§ EXERCISE INPUTS:

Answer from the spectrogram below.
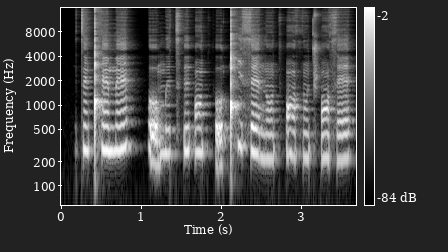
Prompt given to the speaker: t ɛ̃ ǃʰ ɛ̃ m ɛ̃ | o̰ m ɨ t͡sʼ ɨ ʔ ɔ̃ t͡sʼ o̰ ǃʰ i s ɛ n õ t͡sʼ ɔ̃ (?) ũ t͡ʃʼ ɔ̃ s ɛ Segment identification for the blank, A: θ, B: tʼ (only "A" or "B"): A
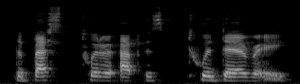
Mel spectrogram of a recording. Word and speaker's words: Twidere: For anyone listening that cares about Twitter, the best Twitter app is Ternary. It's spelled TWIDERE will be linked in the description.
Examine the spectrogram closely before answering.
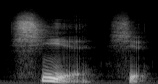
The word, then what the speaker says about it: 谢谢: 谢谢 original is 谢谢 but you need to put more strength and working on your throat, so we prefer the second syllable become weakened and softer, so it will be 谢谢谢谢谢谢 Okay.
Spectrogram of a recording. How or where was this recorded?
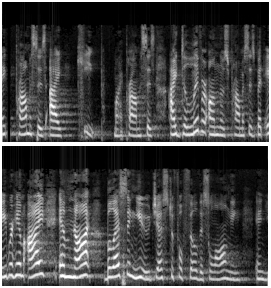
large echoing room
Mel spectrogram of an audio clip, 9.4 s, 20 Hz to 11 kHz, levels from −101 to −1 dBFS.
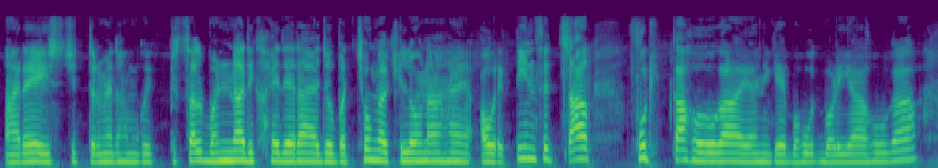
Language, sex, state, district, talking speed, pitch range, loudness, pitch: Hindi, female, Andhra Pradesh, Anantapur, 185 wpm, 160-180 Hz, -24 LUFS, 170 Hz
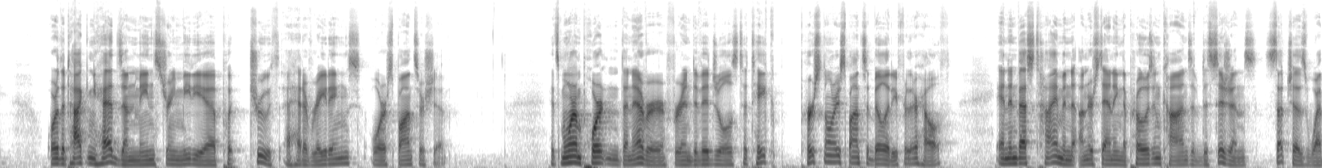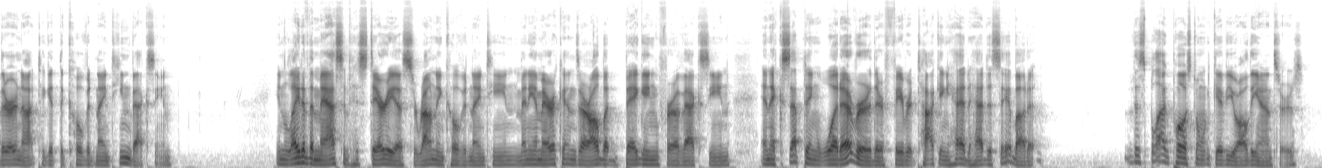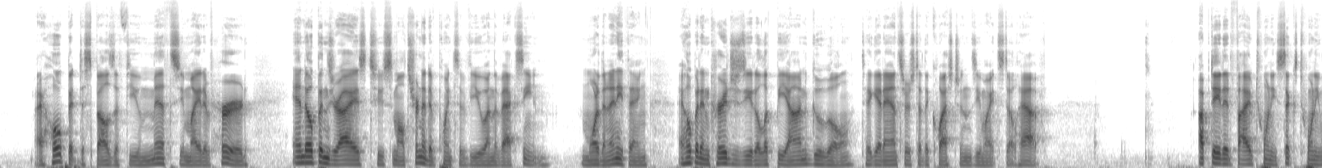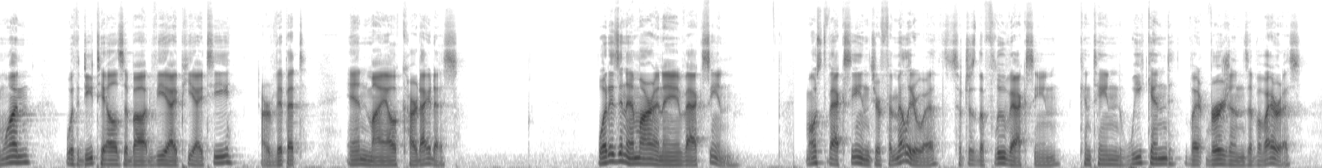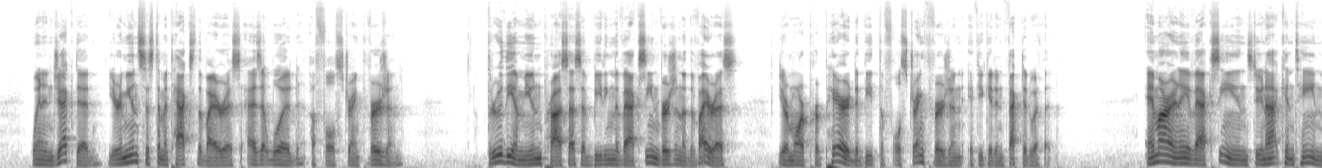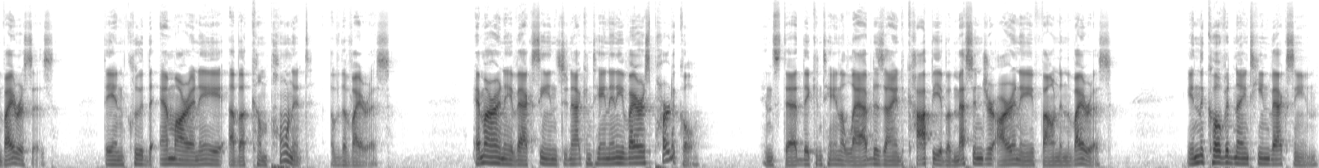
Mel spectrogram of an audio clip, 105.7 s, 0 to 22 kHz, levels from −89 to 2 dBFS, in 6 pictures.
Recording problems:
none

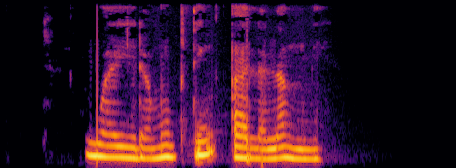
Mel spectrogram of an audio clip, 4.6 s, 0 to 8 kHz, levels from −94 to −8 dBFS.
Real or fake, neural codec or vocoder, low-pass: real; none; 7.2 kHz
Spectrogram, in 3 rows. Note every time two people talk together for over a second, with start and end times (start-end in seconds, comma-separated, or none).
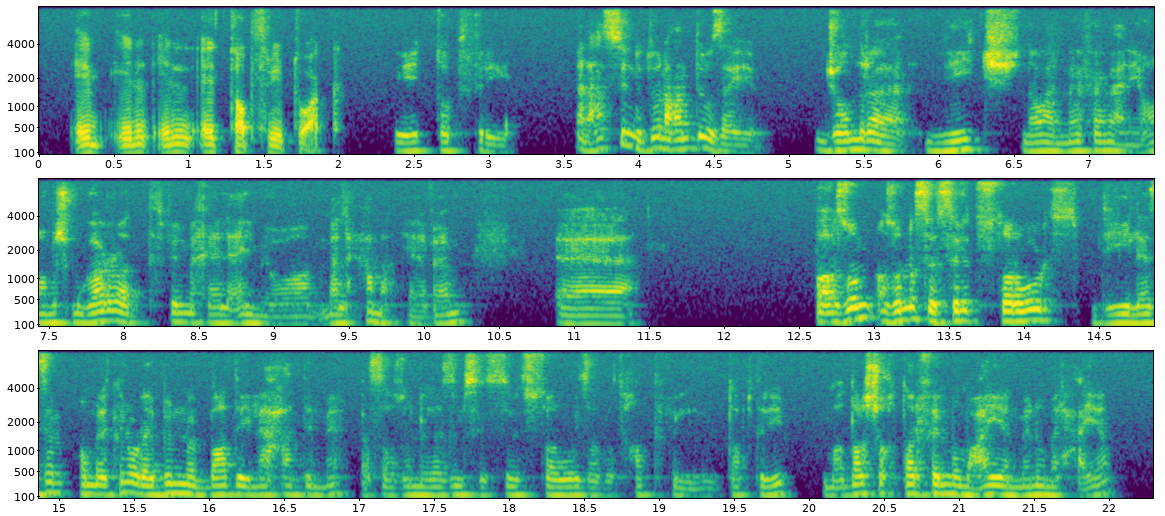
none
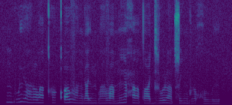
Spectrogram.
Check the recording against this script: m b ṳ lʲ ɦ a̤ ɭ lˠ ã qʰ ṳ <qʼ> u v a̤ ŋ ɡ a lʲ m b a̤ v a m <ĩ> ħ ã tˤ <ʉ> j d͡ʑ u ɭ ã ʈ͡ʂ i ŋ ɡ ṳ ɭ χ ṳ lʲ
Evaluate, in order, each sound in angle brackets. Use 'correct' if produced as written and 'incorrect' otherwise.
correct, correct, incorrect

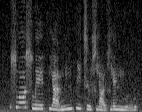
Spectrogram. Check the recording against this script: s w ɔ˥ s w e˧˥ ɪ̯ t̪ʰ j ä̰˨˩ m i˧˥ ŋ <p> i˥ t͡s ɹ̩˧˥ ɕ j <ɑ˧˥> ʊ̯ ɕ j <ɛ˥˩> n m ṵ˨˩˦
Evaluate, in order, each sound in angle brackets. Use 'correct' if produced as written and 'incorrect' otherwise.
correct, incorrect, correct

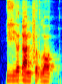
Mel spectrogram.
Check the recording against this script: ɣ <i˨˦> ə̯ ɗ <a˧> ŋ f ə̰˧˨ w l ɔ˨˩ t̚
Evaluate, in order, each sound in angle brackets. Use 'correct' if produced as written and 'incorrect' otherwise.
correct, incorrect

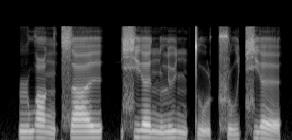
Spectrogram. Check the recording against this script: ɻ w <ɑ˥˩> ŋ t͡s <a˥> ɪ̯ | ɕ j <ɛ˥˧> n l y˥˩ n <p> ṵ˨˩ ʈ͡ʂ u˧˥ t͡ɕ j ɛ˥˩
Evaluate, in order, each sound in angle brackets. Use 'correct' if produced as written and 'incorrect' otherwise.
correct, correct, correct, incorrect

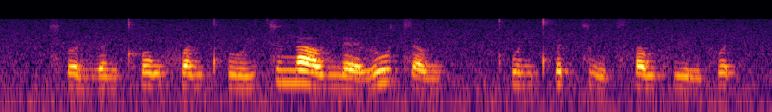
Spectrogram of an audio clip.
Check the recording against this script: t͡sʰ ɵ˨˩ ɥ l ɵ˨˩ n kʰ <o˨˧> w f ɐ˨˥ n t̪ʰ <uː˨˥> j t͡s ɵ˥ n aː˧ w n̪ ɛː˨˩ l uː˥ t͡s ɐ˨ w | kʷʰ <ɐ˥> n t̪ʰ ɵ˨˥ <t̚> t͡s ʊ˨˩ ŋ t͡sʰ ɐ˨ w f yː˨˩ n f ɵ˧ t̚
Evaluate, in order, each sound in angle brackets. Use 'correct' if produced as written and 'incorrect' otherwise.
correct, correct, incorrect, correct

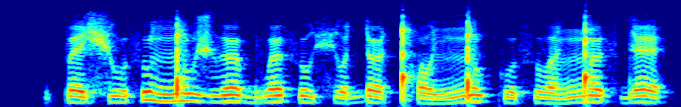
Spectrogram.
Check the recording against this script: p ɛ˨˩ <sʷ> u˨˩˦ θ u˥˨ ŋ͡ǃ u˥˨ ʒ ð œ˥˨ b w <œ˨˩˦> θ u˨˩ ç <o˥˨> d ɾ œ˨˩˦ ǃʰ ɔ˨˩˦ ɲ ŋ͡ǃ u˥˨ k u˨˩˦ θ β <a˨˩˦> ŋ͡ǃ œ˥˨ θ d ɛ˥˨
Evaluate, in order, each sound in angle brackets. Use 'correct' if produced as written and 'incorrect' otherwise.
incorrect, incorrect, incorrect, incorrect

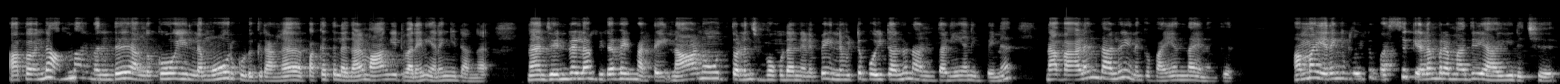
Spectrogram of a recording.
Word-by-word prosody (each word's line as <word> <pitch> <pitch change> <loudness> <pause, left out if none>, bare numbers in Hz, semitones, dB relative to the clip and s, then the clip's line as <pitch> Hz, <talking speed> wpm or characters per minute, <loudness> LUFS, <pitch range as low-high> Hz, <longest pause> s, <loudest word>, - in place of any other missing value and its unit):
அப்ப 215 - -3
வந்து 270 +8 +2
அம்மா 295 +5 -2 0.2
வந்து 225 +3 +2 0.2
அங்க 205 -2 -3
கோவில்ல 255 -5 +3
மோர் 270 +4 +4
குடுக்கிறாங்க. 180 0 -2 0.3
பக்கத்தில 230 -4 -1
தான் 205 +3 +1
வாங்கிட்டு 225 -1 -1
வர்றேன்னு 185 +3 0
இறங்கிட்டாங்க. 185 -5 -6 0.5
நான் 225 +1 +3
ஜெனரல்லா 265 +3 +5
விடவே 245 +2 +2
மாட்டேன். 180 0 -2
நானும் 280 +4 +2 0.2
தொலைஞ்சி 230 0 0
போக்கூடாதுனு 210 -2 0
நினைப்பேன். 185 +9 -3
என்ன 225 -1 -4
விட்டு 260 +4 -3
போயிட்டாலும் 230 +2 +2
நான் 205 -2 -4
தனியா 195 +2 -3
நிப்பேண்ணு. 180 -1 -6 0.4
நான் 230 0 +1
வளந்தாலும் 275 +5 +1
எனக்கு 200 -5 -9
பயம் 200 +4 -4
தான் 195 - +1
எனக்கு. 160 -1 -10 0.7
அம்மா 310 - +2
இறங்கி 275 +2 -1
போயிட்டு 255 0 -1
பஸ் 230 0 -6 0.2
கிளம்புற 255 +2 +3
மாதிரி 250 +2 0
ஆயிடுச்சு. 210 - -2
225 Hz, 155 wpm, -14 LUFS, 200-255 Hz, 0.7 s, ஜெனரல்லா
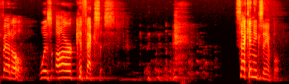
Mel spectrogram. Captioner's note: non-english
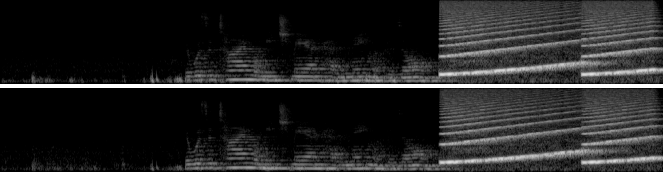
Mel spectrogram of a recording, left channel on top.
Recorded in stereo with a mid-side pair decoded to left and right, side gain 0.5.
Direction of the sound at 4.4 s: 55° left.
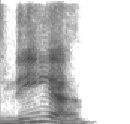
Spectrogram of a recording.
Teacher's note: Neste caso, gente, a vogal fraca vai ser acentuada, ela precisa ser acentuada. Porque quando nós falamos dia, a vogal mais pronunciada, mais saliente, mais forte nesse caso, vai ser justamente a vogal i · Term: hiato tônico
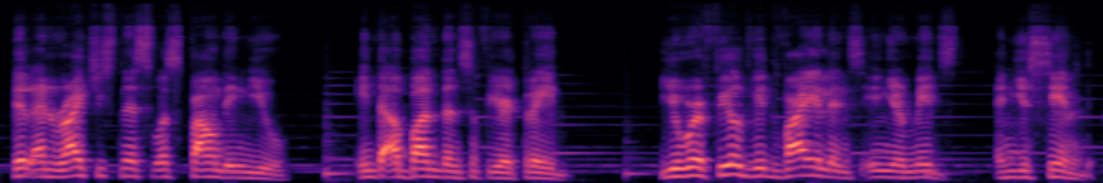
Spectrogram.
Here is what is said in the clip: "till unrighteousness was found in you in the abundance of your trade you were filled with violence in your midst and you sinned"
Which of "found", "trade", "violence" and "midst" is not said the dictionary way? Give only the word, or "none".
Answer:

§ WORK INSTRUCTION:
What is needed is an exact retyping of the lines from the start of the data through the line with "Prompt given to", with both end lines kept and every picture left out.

§ OUTPUT FOR THIS TASK:
Answer from the spectrogram below.
Prompt given to the speaker: t ɛ̃ ǃʰ ɛ̃ m ɛ̃ | o̰ m ɨ t͡sʼ ɨ ʔ ɔ̃ t͡sʼ o̰ ǃʰ i s ɛ n õ t͡sʼ ɔ̃ (?) ũ t͡ʃʼ ɔ̃ s ɛ Segment identification for the blank, A: θ, B: tʼ (only "A" or "B"): A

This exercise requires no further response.